Benefit of oral zinc supplementation as an adjunct to zidovudine (AZT) therapy against opportunistic infections in AIDS


Mocchegiani E




Int J Immunopharmacol

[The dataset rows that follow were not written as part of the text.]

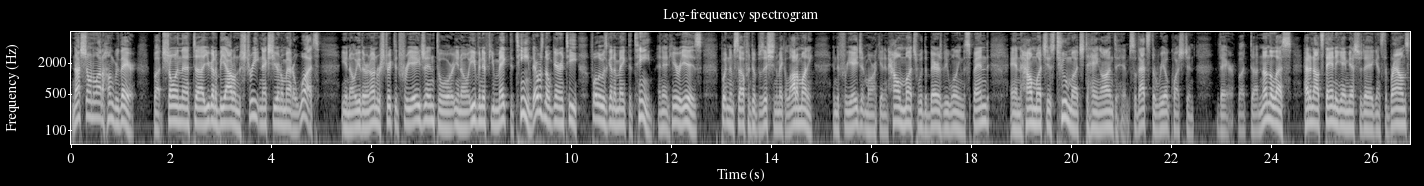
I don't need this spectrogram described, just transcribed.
Not showing a lot of hunger there, but showing that uh, you're going to be out on the street next year no matter what. You know, either an unrestricted free agent or, you know, even if you make the team. There was no guarantee Fuller was going to make the team. And then here he is putting himself into a position to make a lot of money in the free agent market and how much would the Bears be willing to spend and how much is too much to hang on to him. So that's the real question there. But uh, nonetheless, had an outstanding game yesterday against the Browns.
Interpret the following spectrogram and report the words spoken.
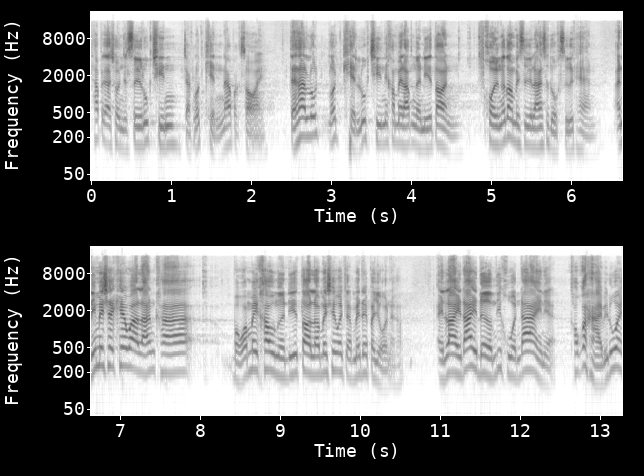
ถ้าประชาชนจะซื้อลูกชิ้นจากรถเข็นหน้าปากซอย แต่ถ้ารถรถเข็นลูกชิ้นเขาไม่รับเงินดิจิตอล คนก็ต้องไปซื้อร้านสะดวกซื้อแทน อันนี้ไม่ใช่แค่ว่าร้านค้า บอกว่าไม่เข้าเงินดิจิตอลแล้วไม่ใช่ว่าจะไม่ได้ประโยชน์นะครับไอ้รายได้เดิมที่ควรได้เนี่ยเขาก็หายไปด้วย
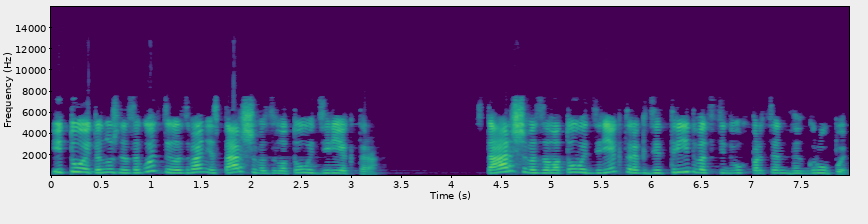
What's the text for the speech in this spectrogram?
И то это нужно за год сделать звание старшего золотого директора. Старшего золотого директора, где 3 22% группы.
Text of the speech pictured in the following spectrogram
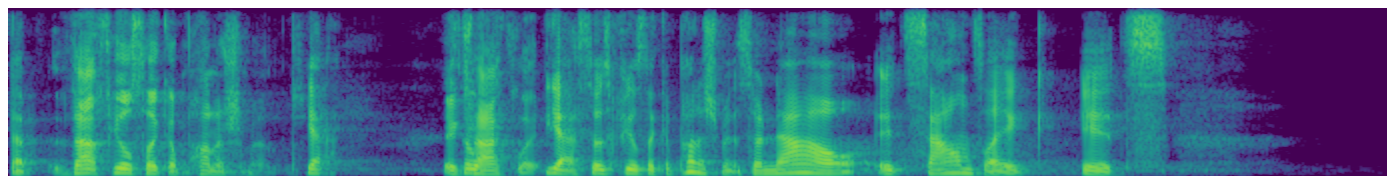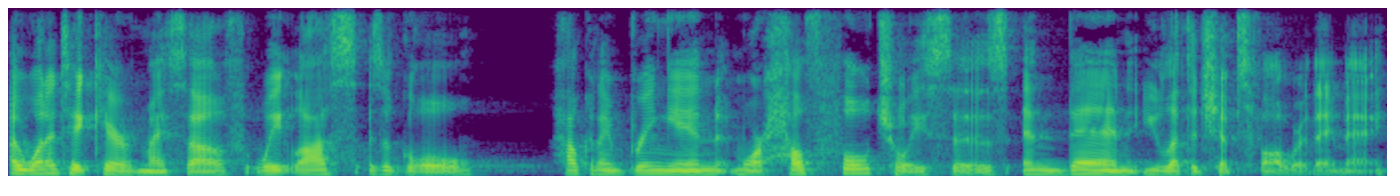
That That feels like a punishment. yeah. Exactly. Yeah, so it feels like a punishment. So now it sounds like it's I want to take care of myself. Weight loss is a goal. How can I bring in more healthful choices? And then you let the chips fall where they may.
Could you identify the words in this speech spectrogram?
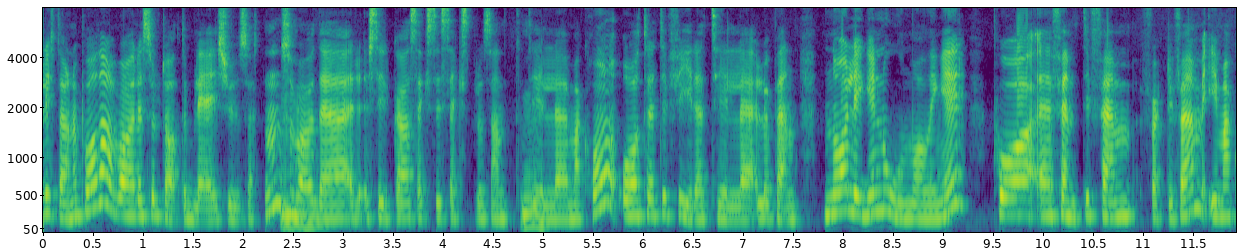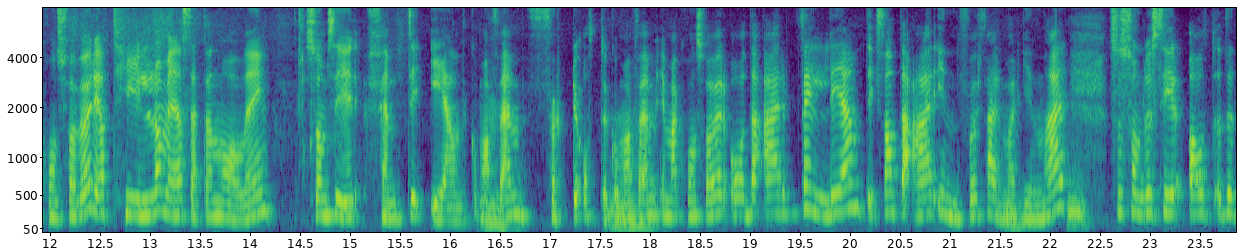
lytterne på da, hva resultatet ble i 2017, mm. så var jo det ca. 66 mm. til mm. Macron og 34 til Le Pen. Nå ligger noen målinger på 55-45 eh, i Macrons favør. Jeg har til og med sett en måling som sier 51,5, 48,5 i Macrons favør. Og det er veldig jevnt. ikke sant? Det er innenfor feilmarginen her. Så som du sier, alt, det,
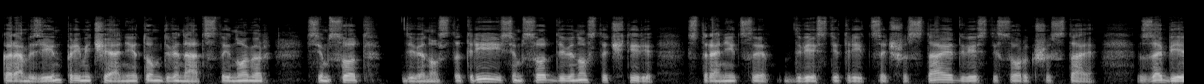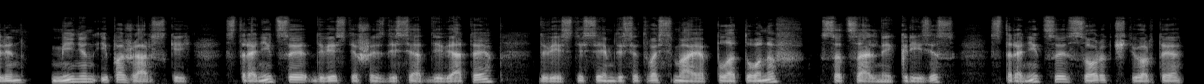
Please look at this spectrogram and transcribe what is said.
Карамзин, примечание, том 12, номер 793 и 794, страницы 236-246. Забелин, Минин и Пожарский, страницы 269-278. Платонов, Социальный кризис, страницы 44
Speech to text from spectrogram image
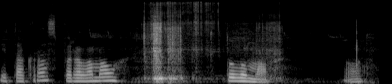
і так раз переламав, доламав. От.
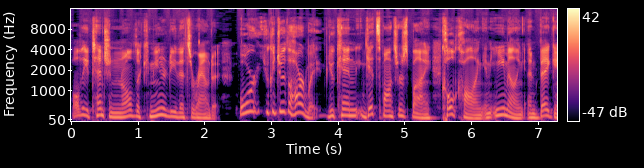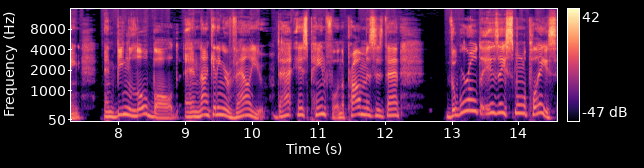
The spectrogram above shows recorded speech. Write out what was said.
all the attention and all the community that's around it. Or you could do it the hard way. You can get sponsors by cold calling and emailing and begging and being lowballed and not getting your value. That is painful. And the problem is, is that the world is a small place,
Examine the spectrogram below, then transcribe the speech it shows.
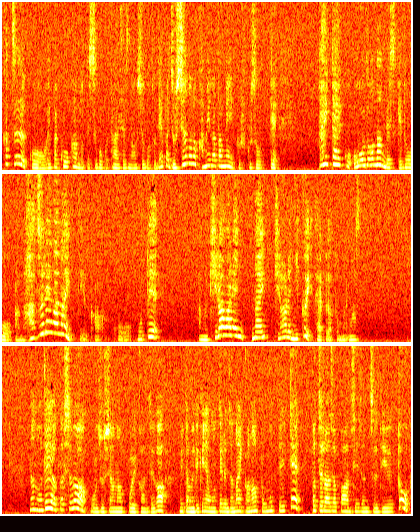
かつこうやっぱり好感度ってすごく大切なお仕事でやっぱり女子アナの髪型メイク服装って大体こう王道なんですけどあの外れがないっていうかこうモテあの嫌われない嫌われにくいタイプだと思います。ので私はこう女子アナっぽい感じが見た目的にはモテるんじゃないかなと思っていて「バチェラージャパンシーズン2」でいうと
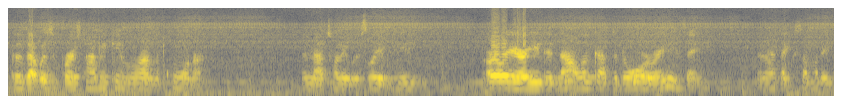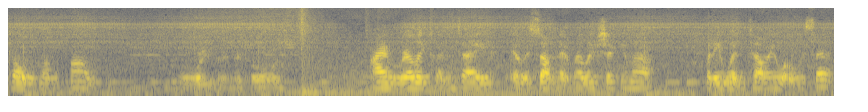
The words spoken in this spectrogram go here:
Because that was the first time he came around the corner. And that's when he was leaving. He, earlier, he did not look out the door or anything. And I think somebody told him on the phone. Well, What do you think they told him? I really couldn't tell you. It was something that really shook him up. But he wouldn't tell me what was said.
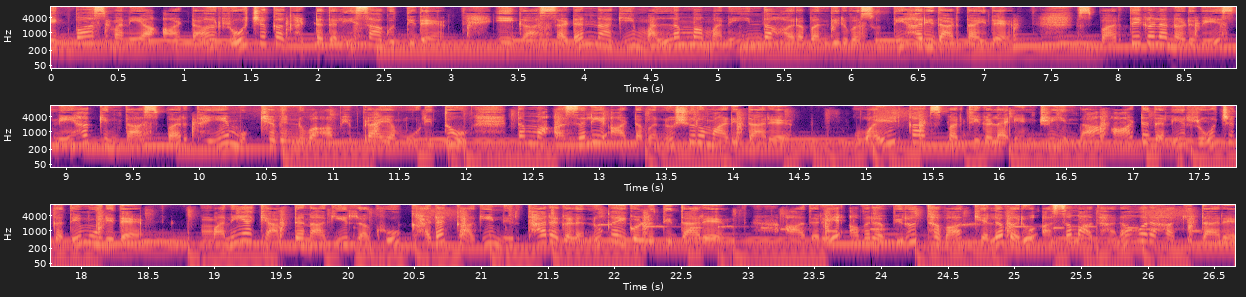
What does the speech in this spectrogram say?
ಬಿಗ್ ಬಾಸ್ ಮನೆಯ ಆಟ ರೋಚಕ ಘಟ್ಟದಲ್ಲಿ ಸಾಗುತ್ತಿದೆ. ಈಗ ಸಡನ್ ಆಗಿ ಮಲ್ಲಮ್ಮ ಮನೆಯಿಂದ ಹೊರಬಂದಿರುವ ಸುದ್ದಿ ಹರಿದಾಡ್ತಾ ಇದೆ. ಸ್ಪರ್ಧೆಗಳ ನಡುವೆ ಸ್ನೇಹಕ್ಕಿಂತ ಸ್ಪರ್ಧೆಯೇ ಮುಖ್ಯವೆನ್ನುವ ಅಭಿಪ್ರಾಯ ಮೂಡಿದ್ದು, ತಮ್ಮ ಅಸಲಿ ಆಟವನ್ನು ಶುರು ಮಾಡಿದ್ದಾರೆ. ವೈಲ್ಡ್ ಕಾರ್ಡ್ ಸ್ಪರ್ಧಿಗಳ ಎಂಟ್ರಿಯಿಂದ ಆಟದಲ್ಲಿ ರೋಚಕತೆ ಮೂಡಿದೆ. ಮನೆಯ ಕ್ಯಾಪ್ಟನ್ ಆಗಿ ರಘು ಖಡಕ್ ಆಗಿ ನಿರ್ಧಾರಗಳನ್ನು ಕೈಗೊಳ್ಳುತ್ತಿದ್ದಾರೆ. ಆದರೆ ಅವರ ವಿರುದ್ಧವ ಕೆಲವರು ಅಸಮಾಧಾನ ಹೊರಹಾಕಿದ್ದಾರೆ.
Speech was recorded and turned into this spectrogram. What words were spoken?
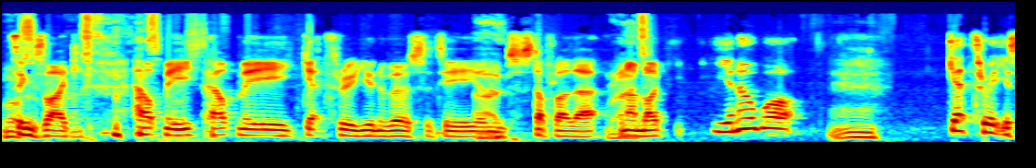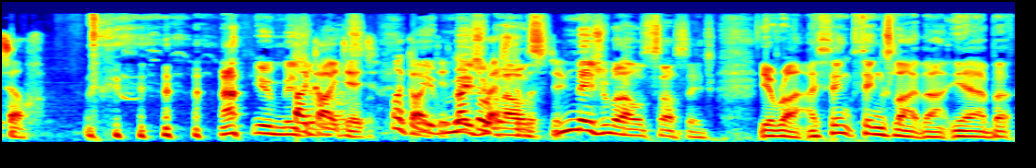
Well, things like help me help me get through university and oh, stuff like that. Right. And I'm like, you know what? Yeah. Get through it yourself. you miserable like I did, like I did, like the rest old, of us do. Miserable old sausage. You're right. I think things like that. Yeah, but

Zinc is perhaps the most important trace element for immune function. Congenital or acquired zinc deficiencies are associated with immune abnormalities and increased susceptibility to infectious diseases. AIDS subjects suffer from reduced zinc bioavailability, more severe in stage IV than in stage III. Such zinc deficiency causes, among other effects, a profound reduction in the biological activity of one of the thymic hormones, thymulin (zinc-facteur-timique-serique, ZnFTS). With these premises, zinc sulphate was administered orally at a daily dose of 200 mg for 30 days to AZT-treated stage III subjects with generalized lymphadenopathy (17 subjects) and stage IV subgroup C1 (12 subjects) AIDS patients. 18 stage III subjects with generalized lymphoadenopathy and 10 stage IV subgroup C1 subjects treated only with AZT served as controls. Zinc sulphate supplementation of stage III and in stage IV C1 patients was followed by an increase or a stabilization in the body weight and an increase of the number of CD4+ cells and the plasma level of active zinc-bound thymulin. The frequency of opportunistic infectious episodes in the 24 months following entry into the study was reduced after zinc supplementation in stage IV C1 subjects (11 infections vs 25 in controls) and delayed in stage III zinc-treated subjects (1 infection/24 months vs 13 infections/24 months in controls). The effect of zinc on opportunistic infections is restricted to infections due to Pneumocystis carinii and Candida, whereas no variations have been observed in the frequencies of cytomegalovirus and toxoplasma infections. These data may support the benefit of zinc as an adjunct to AZT therapy in AIDS pathology.